THE RECORDS

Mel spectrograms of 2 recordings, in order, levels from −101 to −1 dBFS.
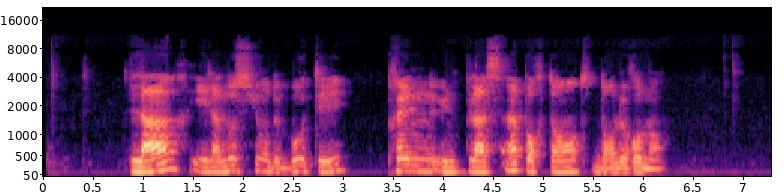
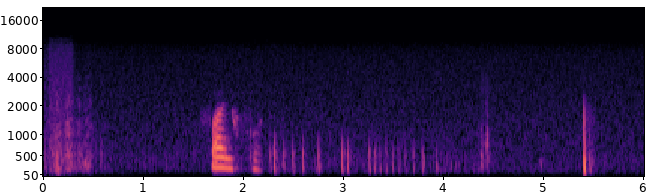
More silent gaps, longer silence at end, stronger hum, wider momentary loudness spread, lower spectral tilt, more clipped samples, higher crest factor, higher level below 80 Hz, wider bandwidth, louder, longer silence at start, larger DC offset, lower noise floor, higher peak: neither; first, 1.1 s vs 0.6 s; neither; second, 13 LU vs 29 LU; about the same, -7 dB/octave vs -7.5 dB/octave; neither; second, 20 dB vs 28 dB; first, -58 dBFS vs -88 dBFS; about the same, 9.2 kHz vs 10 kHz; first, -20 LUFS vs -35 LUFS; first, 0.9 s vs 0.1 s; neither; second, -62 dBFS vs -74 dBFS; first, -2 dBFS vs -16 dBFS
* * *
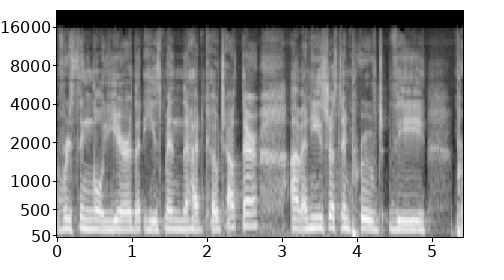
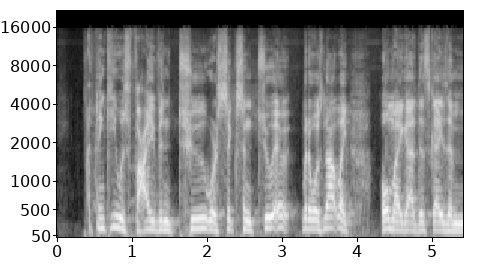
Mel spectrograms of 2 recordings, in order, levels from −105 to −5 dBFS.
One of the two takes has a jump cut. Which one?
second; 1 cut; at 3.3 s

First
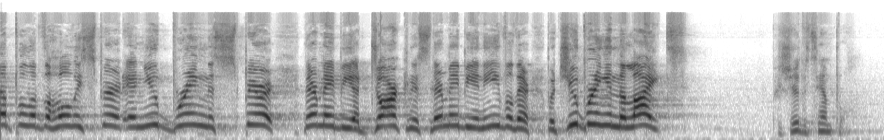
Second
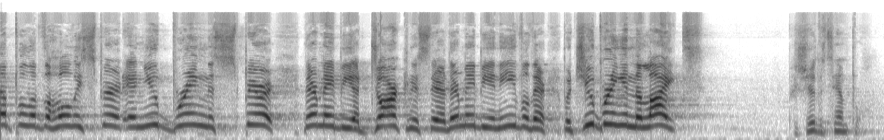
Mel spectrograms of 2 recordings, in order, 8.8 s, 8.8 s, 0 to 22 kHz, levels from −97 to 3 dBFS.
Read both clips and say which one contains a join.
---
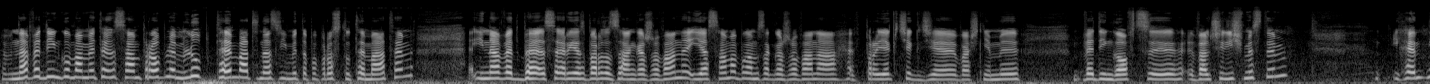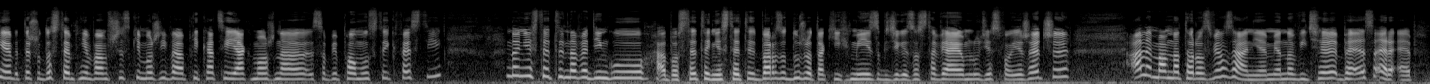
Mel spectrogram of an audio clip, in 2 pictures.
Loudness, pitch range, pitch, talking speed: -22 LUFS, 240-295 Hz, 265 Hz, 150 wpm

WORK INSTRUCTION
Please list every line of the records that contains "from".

RESPONSE TO THE EXERCISE
Mel spectrograms of 2 recordings, in order, levels from −101 to −1 dBFS.
Mel spectrograms of 2 recordings, in order, levels from −105 to −5 dBFS.
Mel spectrograms of 2 recordings, in order, 8.8 s, 8.8 s, 0 to 22 kHz, levels from −97 to 3 dBFS.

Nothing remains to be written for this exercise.